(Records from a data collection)
=== Begin Enclosure ===
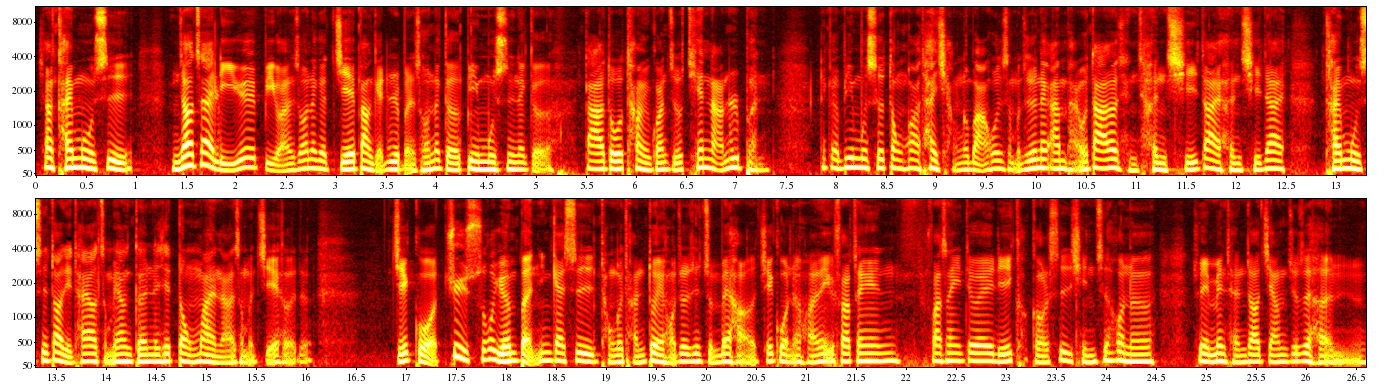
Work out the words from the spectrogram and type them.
像开幕式，你知道在里约比完的时候，那个接棒给日本的时候，那个闭幕式那个大家都叹为观止，说天哪，日本那个闭幕式动画太强了吧，或者什么，就是那个安排，我大家都很很期待，很期待开幕式到底他要怎么样跟那些动漫啊什么结合的。结果据说原本应该是同个团队哈，就是准备好了。结果呢，反正发生发生一堆离口口的事情之后呢，所以变成到这样，就是很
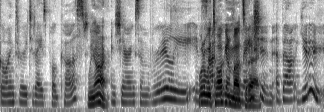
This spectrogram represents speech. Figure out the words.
going through today's podcast We are. and sharing some really What are we talking about today? about you,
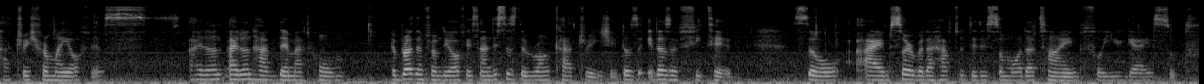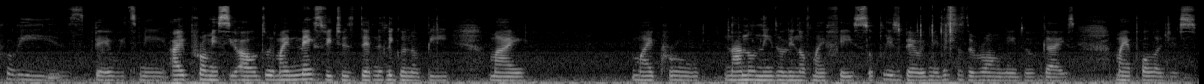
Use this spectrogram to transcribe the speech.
cartridge from my office. I don't I don't have them at home. I brought them from the office and this is the wrong cartridge. It does it doesn't fit it. So I'm sorry but I have to do this some other time for you guys. So please bear with me. I promise you I'll do it. My next video is definitely gonna be my micro nano needling of my face so please bear with me this is the wrong needle guys my apologies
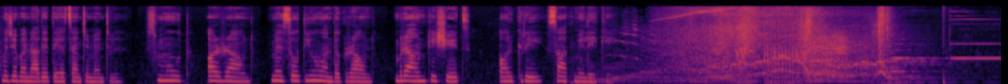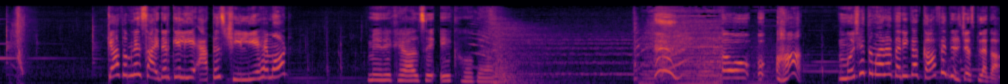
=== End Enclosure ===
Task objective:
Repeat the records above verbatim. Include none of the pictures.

Written answer:
Work out the words from the spectrogram and type them.
像开幕式，你知道在里约比完的时候，那个接棒给日本的时候，那个闭幕式那个大家都叹为观止，说天哪，日本那个闭幕式动画太强了吧，或者什么，就是那个安排，我大家都很很期待，很期待开幕式到底他要怎么样跟那些动漫啊什么结合的。结果据说原本应该是同个团队哈，就是准备好了。结果呢，反正发生发生一堆离口口的事情之后呢，所以变成到这样，就是很
This spectrogram represents speech. Figure out the words.
going through today's podcast We are. and sharing some really What are we talking about today? about you,
Use this spectrogram to transcribe the speech.
cartridge from my office. I don't I don't have them at home. I brought them from the office and this is the wrong cartridge. It does it doesn't fit it. So I'm sorry but I have to do this some other time for you guys. So please bear with me. I promise you I'll do it. My next video is definitely gonna be my micro nano needling of my face so please bear with me this is the wrong needle guys my apologies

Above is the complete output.